Ribs were prevalent. Schultz left his coffee unattended in the locker room, a cardinal sin, and came back to someone seemingly having put acid or LSD in it, which they recreate the effect of by distorting his audio. Schultz paid the boys back by having his wife make chocolate chip cookies with laxatives in for them. He double-bluffed them by claiming he’d had a bad stomach all night after too so they didn’t suspect them. This led to it being topped by horse laxative being the next thing added into the mix the next time. Bret realises that he was one of the people that ate them (“I thought it was the hot dogs!”).
Another rib was the “Mabel” rib, where the wrestlers would sell newcomers like the Great Antonio on there being a married woman who was up for some action (actually a girl in on the rib) while her husband was out of town and setting them up. To the bedroom, where the action would be about to begin as the “husband” would burst in through the door with a shotgun, firing blanks, and running off the scared wrestlers to the hilarity of the boys. Antonio was especially scared and called the RCMP, who knew what the deal was and would let him sweat a bit.
Travelling in the winter was potentially deadly. A lot of guys went in a van together, so if there was an accident there was a number affected by it. An old man stopped and saw they were broken down one time, with Bret asking for assistance, but he drove off when he saw these other guys who looked like convicts emptying out.
Bad News Allen is the final focus of the episode. Schultz was annoyed that he was trying to take his spot. Bret was frustrated that he was so stiff, because his main training was in Japan where you worked as hard as possible. Allen would be suspended for using forks and weapons by the commission and head back to Japan for more “meat chopping” matches. This leads to the story of the famous angle where heels Allen and Gouldie aligned with one another eventually, with Archie’s “son” Jeff, actually a rookie from Tennessee, being part of their team. Allen turned on Gouldie, tied him up and then gave Jeff a piledriver on the floor to start a blood feud.
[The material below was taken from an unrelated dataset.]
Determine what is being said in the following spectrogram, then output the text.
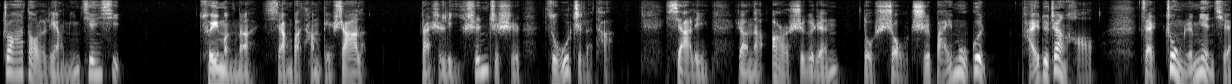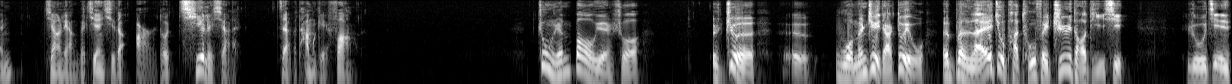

Bret expected they’d make nothing but money because it was perfect, but Allen used the fork on Archie and then hit an old man at ringside who had hit him in the leg. Ed Whalen was so disgusted that he shut it down before they could draw a dime.
The next night, at a show in Edmonton, Bad News caused a riot and hit a fan with a chair multiple times. That led to Stu losing his license and Bad News being suspended in Edmonton too, so they were effectively down their two biggest towns. It killed the territory and led to Stu selling up to Vince McMahon but not receiving a penny. He got the territory back and had a few more years, but it ended at the end of the eighties.
In the eulogy of the territory, Bret says that where it didn’t end well financially there are a lot of great wrestlers that came out and came through it with stories aplenty to tell, and he thanks the production team for reuniting him with the guys he’s with for this round table session. The guys say he should start up another territory in Calgary, then Abby pays off the joke about the cheque earlier in the episode by saying he doesn’t really want it… he’ll take cash.
The meltdown: A bit disappointing, very low key and quiet, with a focus more on the sixties and seventies, whereas the later days, as recounted in Dynamite Kid’s book, is where the really crazy stuff happened. Best bit could’ve been extended with the creative differences with Bad News and the effects of that, although it would be better if Allen was still around to say his side.